This post takes up where the last one ended. In discussions of theory, I often hear poststructuralism described as a Copernican moment. As the Earth moves from being at the center of the universe, with poststructuralism, we say, the human subject is decentered. Maybe. We can recognize, “in theory,” how subjectivity, agency, rationality are treated; it’s all postmodernism 101. So we are familiar with this analogy in the humanities. At the same time, poststructuralism is carried out through the work of individual philosophers and often through close readings. Certainly the work that has been undertaken with these methods has continued in the form of close readings. One of the compelling qualities of the Ptolemaic model of the solar system was that it was predictive. Based upon careful observations and measurements of the visible universe, the geocentric model could anticipate the movement of heavenly objects. In short, it was self-validating within its own metaphysics. Of course, the geocentric universe also depending upon having access to a limited amount of information about the heavens–what could be seen by the naked eye.
As is maybe obvious, close reading is likewise what can be seen of texts by the naked eye. As is perhaps also obvious, the geocentric model rested implicitly on the premise that the universe was made for humans to experience. Close reading also rests on the premise that texts are made for humans to experience. The text/close reading argument seems more plausible because texts are written by people for people… right? Well, at least we can say that texts are the product of cultural/social forces as opposed to the natural forces of the universe… right? Instead, if we asserted, in a Latourian sense, that texts are a product of human and nonhuman forces, that they are not necessarily made “for humans” any more than heavenly bodies are.
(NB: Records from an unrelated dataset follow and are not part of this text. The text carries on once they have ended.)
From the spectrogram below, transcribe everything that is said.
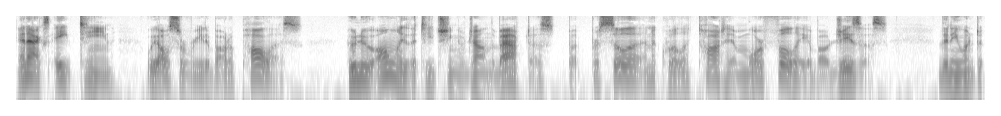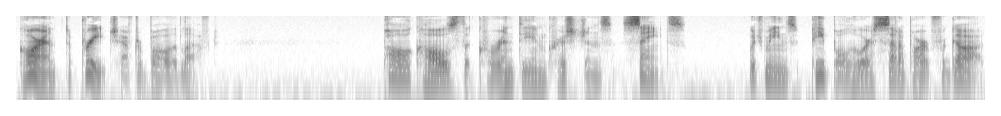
In Acts 18, we also read about Apollos, who knew only the teaching of John the Baptist, but Priscilla and Aquila taught him more fully about Jesus. Then he went to Corinth to preach after Paul had left. Paul calls the Corinthian Christians saints, which means people who are set apart for God.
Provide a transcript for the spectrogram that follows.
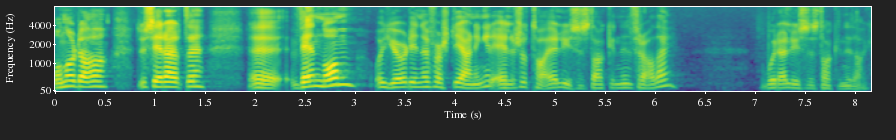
Og når da du ser her at eh, Vend om og gjør dine første gjerninger, ellers så tar jeg lysestaken din fra deg. Hvor er lysestaken i dag?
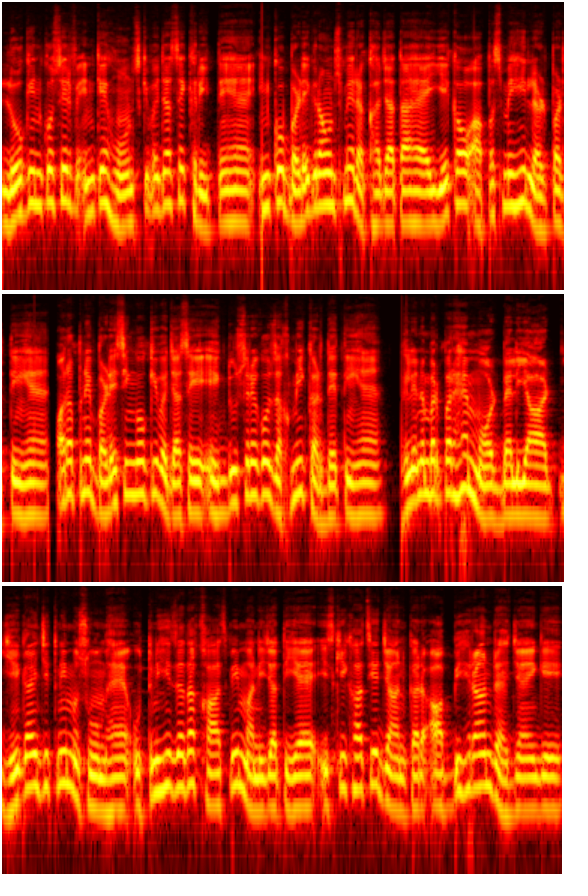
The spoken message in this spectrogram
लोग इनको सिर्फ़ इनके हॉर्न्स की वजह से खरीदते हैं। इनको बड़े ग्राउंड्स में रखा जाता है। ये काउ आपस में ही लड़ पड़ती हैं और अपने बड़े सिंगों की वजह से एक दूसरे को जख्मी कर देती हैं। अगले नंबर पर है मॉड बेलियार्ड। ये गाय जितनी मासूम है, उतनी ही ज़्यादा खास भी मानी जाती है। इसकी खासियत जानकर आप भी हैरान रह जाएँगे।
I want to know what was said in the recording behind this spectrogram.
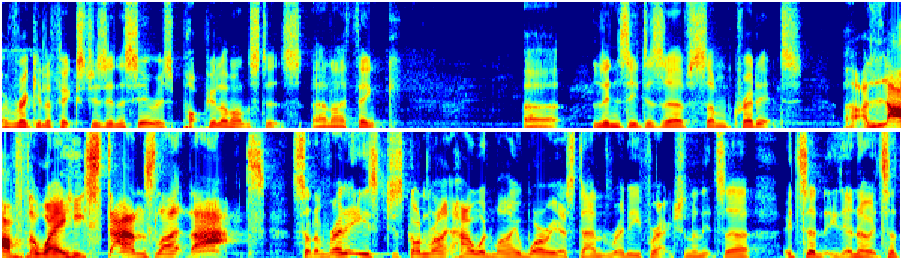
regular fixtures in the series, popular monsters, and I think uh, Lindsay deserves some credit. I love the way he stands like that. Sort of ready. He's just gone right. How would my warrior stand ready for action? And it's a, it's a, you know, it's a.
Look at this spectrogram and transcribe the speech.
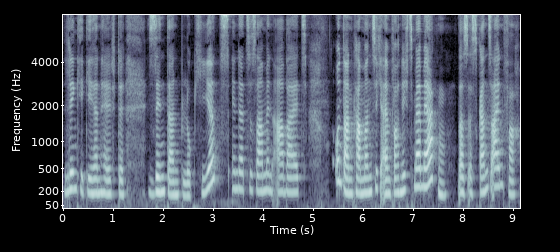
linke Gehirnhälfte sind dann blockiert in der Zusammenarbeit und dann kann man sich einfach nichts mehr merken. Das ist ganz einfach.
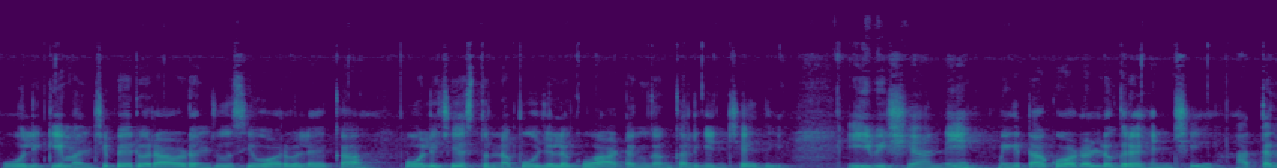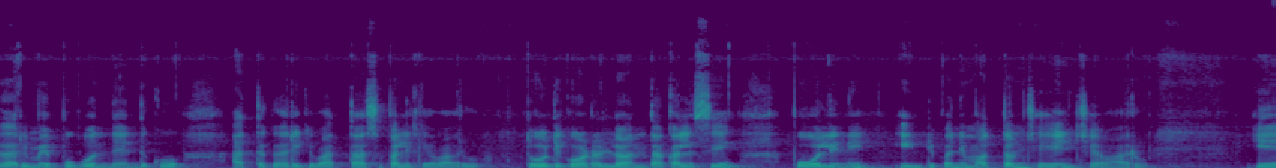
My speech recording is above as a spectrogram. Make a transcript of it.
పోలికి మంచి పేరు రావడం చూసి ఓర్వలేక పోలి చేస్తున్న పూజలకు ఆటంకం కలిగించేది. ఈ విషయాన్ని మిగతా కోడళ్ళు గ్రహించి అత్తగారి మెప్పు పొందేందుకు అత్తగారికి వత్తాసు పలికేవారు. తోటి కోడళ్ళు అంతా కలిసి పోలిని ఇంటి పని మొత్తం చేయించేవారు. ఏ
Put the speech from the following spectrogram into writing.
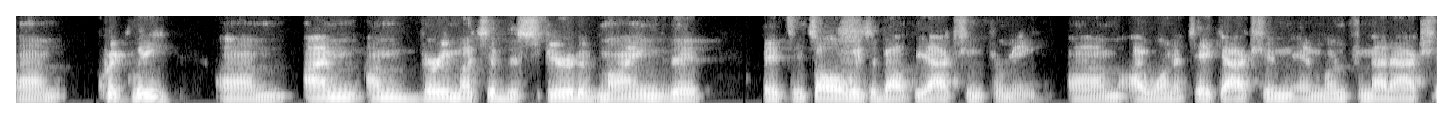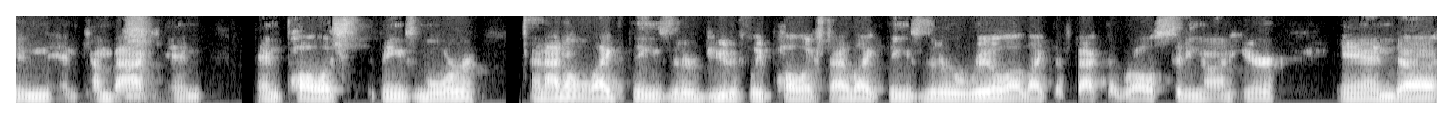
um, quickly. Um, i'm i'm very much of the spirit of mind that it's it's always about the action for me. Um, i want to take action and learn from that action and come back and and polish things more and I don't like things that are beautifully polished. I like things that are real. I like the fact that we're all sitting on here and uh,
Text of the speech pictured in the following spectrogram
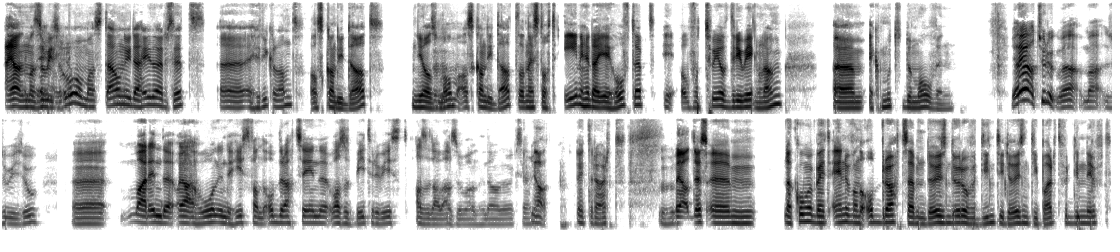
Ah ja, maar sowieso, maar stel nu dat hij daar zit, uh, in Griekenland, als kandidaat, niet als mol, maar als kandidaat, dan is toch het enige dat je in je hoofd hebt, voor twee of drie weken lang, um, ik moet de mol vinden. Ja, ja, tuurlijk, ja, maar sowieso. Uh, maar in de, ja, gewoon in de geest van de opdracht zijnde, was het beter geweest als ze dat wel zo hadden gedaan, wil ik zeggen. Ja, uiteraard. Mhm. Ja, dus um, dan komen we bij het einde van de opdracht. Ze hebben 1000 euro verdiend, die 1000 die Bart verdiend heeft.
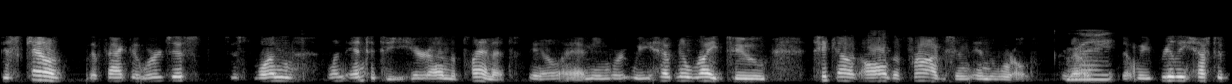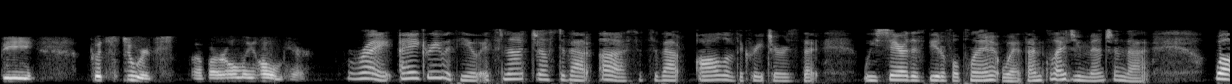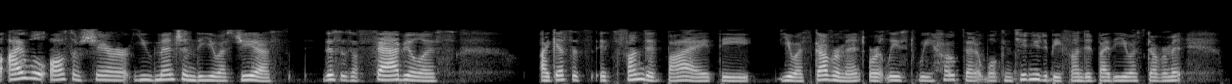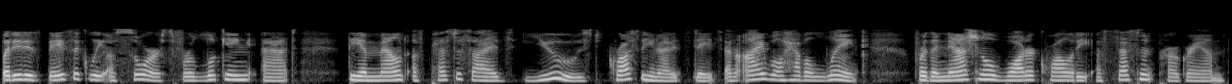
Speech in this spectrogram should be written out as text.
discount the fact that we're just, just one, one entity here on the planet. You know, I mean, we're, we have no right to take out all the frogs in, in the world. You know, Right. that we really have to be good stewards of our only home here. Right. I agree with you. It's not just about us. It's about all of the creatures that we share this beautiful planet with. I'm glad you mentioned that. Well, I will also share, you mentioned the USGS. This is a fabulous, I guess it's, it's funded by the U.S. government, or at least we hope that it will continue to be funded by the U.S. government, but it is basically a source for looking at the amount of pesticides used across the United States, and I will have a link for the National Water Quality Assessment Program.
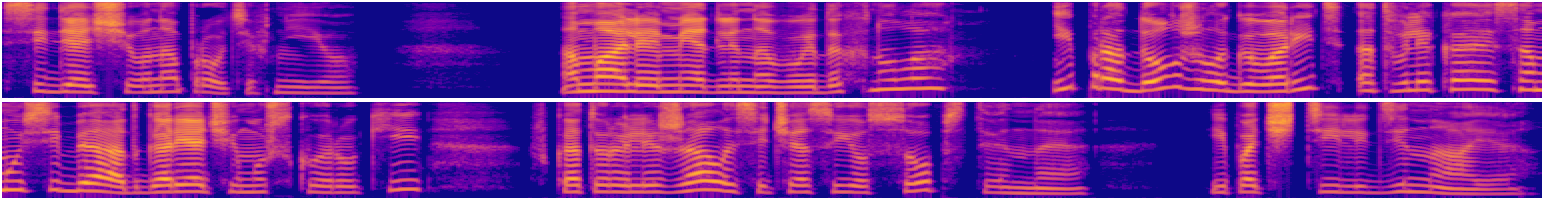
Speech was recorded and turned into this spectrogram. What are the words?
сидящего напротив нее. Амалия медленно выдохнула и продолжила говорить, отвлекая саму себя от горячей мужской руки, в которой лежала сейчас ее собственная и почти ледяная.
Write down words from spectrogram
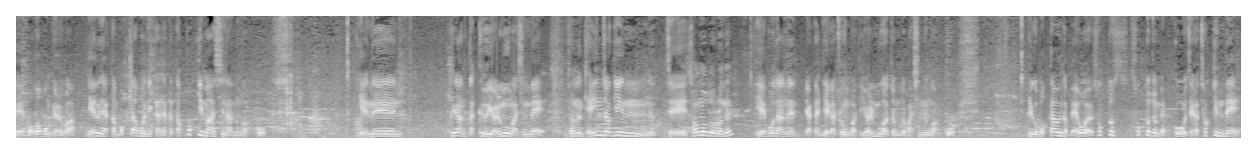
이제 먹어본 결과 얘는 약간 먹다 보니까 약간 떡볶이 맛이 나는 것 같고 얘는 그냥 딱 그 열무 맛인데 저는 개인적인 제 선호도로는 얘보다는 약간 얘가 좋은 것 같아요. 열무가 좀 더 맛있는 것 같고. 그리고 먹다 보니까 매워요. 속도 속도 좀 맵고 제가 첫 끼인데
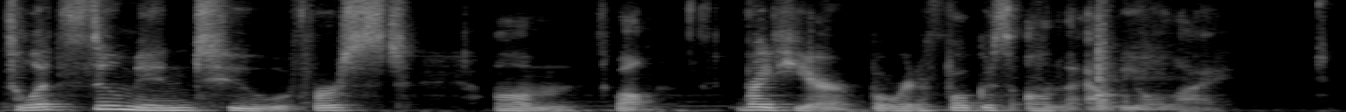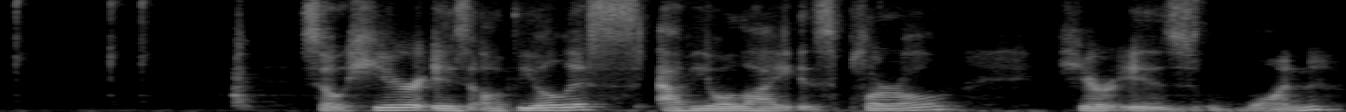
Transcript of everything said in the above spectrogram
So let's zoom into first, um, well, right here, but we're going to focus on the alveoli. So here is alveolus, alveoli is plural. Here is one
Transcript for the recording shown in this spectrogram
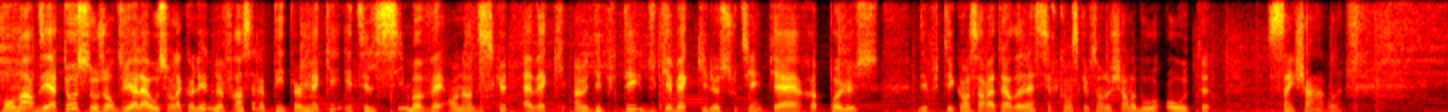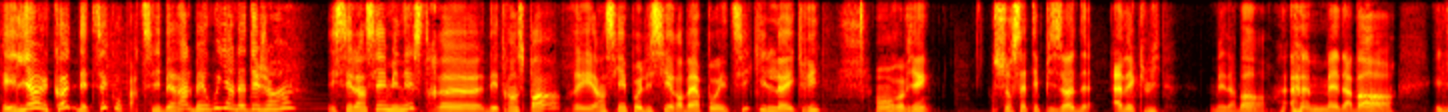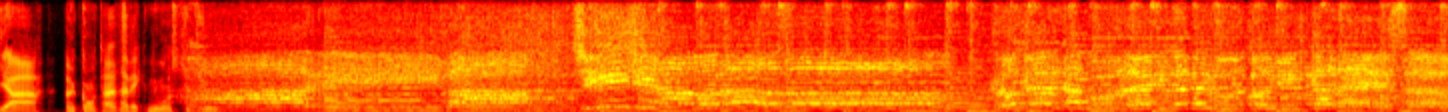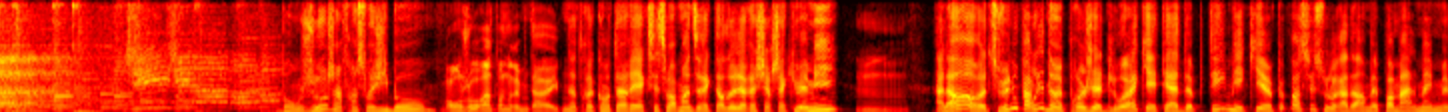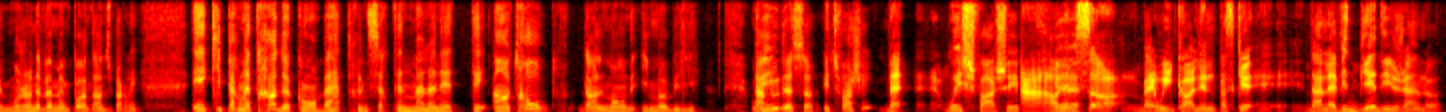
Bon mardi à tous. Aujourd'hui, à la haut sur la colline, le français de Peter McKay est-il si mauvais? On en discute avec un député du Québec qui le soutient, Pierre Paulus, député conservateur de la circonscription de Charlebourg-Haute-Saint-Charles. Et il y a un code d'éthique au Parti libéral. Ben oui, il y en a déjà un. Et c'est l'ancien ministre euh, des Transports et ancien policier Robert Poetti qui l'a écrit. On revient sur cet épisode avec lui. Mais d'abord, mais d'abord, il y a un compteur avec nous en studio. Bonjour Jean-François Gibault, Bonjour Antoine Robitaille. notre compteur et accessoirement directeur de la recherche à QMI. Hmm. Alors, tu veux nous parler d'un projet de loi qui a été adopté, mais qui est un peu passé sous le radar, mais pas mal même. Moi, j'en avais même pas entendu parler. Et qui permettra de combattre une certaine malhonnêteté, entre autres, dans le monde immobilier. Parle-nous de ça. Es-tu fâché? Ben euh, oui, je suis fâché. parce Ah, on que- aime ça! Ben oui, Colin, parce que euh, dans la vie de bien des gens, là,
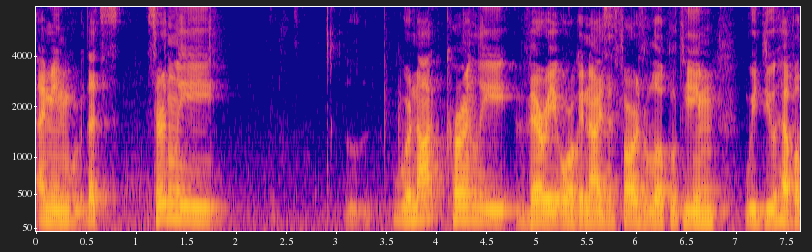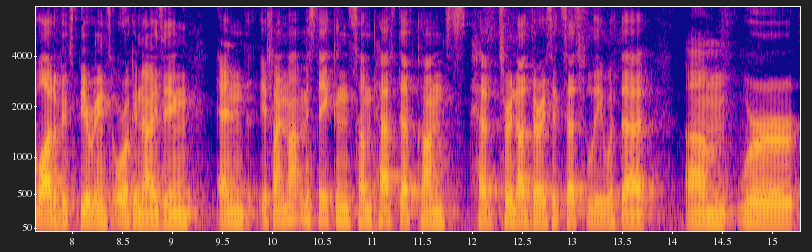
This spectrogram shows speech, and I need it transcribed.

IF we made such an assertion, then what would we make of the methodology of close reading? What kind of knowledge would we say that it produced? Certainly it could tell us something, in a kind of ethnographic way, about how humans experience texts. And really that’s all close reading ever aspired to be. No one would claim that an interpretation would tell you what a text “really” is. It’s just that we never really gave much thought to there being anything worthwhile about texts beyond our relationship to them. This is what I see in digital humanities: an investigation into how texts operate in a scope that is outside our direct experience with them. (Set aside for a moment, if you will, the correlationism issue.) In this context, I’m not sure how close reading and macroanalysis (to use Jockers’ term) will play together. I’m sure people will continue to be both. It just seems to me that if we accept the ontological premise of macroanalysis then close reading becomes a strange kind of practice, more like astrology than astronomy, imagining that the stars tell us about ourselves.